CON: Pulmonary artery catheter use should be forgone in modern clinical practice.
Annals of Cardiac Anaesthesia
The pulmonary artery catheter (PAC) and its role in the practice of modern medicine remains to be questioned and has experienced a substantial decline in its use in the most recent decades. The complications associated to its use, the lack of consistency of the interpretation provided by the PAC among clinicians, the development of new hemodynamic methods, and the deleterious cost profile associated to the PAC are some of the reasons behind the decrease in its use. Since its introduction into clinical practice, the PAC and the data obtained from its use became paramount in the management of critically ill patients as well as for the high-risk/invasive procedures. Initially, many clinicians were under the impression that regardless the clinical setting, acquiring the information provided by the PAC justified its use, until a growing body of evidence demonstrated its lack of mortality and morbidity improvement, as well as several reports of the presence of difficulties-some of them fatal-during its insertion. The authors present an updated review discussing the futility of the PAC in current clinical practice, the complications associated to its insertion, the lack of mortality benefit in critically ill patients and cardiac surgery, as well as present alternative hemodynamic methods to the PAC.
Navas-Blanco JR, Vaidyanathan A, Blanco PT, Modak RK. CON: Pulmonary artery catheter use should be forgone in modern clinical practice.

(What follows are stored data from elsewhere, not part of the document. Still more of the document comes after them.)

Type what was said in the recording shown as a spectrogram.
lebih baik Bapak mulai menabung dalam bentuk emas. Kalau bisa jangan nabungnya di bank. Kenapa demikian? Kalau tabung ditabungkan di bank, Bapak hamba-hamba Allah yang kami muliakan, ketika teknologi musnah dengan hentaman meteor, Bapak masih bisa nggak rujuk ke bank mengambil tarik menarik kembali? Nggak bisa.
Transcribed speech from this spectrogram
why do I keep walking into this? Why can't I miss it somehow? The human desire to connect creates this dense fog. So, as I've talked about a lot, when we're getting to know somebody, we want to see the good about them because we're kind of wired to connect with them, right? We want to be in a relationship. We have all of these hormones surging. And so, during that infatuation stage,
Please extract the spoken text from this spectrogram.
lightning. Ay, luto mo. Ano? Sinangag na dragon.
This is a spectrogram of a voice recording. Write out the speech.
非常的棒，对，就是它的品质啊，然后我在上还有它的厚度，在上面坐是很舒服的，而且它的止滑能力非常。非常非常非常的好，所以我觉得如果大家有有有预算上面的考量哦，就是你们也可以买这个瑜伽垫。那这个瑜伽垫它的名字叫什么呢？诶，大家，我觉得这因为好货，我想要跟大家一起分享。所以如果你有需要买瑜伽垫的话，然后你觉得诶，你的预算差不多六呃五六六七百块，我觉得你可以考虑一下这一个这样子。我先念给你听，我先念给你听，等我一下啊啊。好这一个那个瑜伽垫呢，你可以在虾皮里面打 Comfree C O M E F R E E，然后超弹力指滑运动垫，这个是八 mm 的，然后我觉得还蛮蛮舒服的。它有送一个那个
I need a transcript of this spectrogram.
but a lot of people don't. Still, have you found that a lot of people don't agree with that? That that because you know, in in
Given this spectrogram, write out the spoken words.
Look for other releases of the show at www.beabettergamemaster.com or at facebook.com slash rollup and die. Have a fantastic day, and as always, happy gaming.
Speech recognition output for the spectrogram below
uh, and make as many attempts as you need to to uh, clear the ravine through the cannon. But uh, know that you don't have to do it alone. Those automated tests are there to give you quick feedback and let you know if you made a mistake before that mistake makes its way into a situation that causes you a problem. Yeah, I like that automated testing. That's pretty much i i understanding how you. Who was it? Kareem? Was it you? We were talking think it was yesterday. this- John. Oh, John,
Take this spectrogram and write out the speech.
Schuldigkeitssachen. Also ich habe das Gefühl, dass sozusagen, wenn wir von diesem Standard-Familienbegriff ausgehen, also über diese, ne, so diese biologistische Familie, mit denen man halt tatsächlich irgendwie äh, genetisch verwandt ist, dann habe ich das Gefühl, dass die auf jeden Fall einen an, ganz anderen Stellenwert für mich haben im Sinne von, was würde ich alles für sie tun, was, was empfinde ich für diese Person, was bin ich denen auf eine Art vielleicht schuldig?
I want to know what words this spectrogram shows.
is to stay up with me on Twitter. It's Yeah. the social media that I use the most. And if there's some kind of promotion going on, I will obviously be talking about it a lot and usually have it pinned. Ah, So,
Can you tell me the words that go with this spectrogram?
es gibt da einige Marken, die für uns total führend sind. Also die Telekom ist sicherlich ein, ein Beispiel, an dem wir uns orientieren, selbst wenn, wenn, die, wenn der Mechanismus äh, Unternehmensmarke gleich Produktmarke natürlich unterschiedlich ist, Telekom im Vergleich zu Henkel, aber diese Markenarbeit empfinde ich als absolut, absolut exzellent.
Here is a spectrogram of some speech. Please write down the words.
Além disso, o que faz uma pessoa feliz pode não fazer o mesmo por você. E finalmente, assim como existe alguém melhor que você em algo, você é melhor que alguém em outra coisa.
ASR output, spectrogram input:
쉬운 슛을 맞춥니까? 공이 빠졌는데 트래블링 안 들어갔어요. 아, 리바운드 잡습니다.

Ann Card Anaesth. 2021 Jan-Mar;24(1):8-11. doi: 10.4103/aca.ACA_126_19. PMID: 33938824; PMCID: PMC8081138.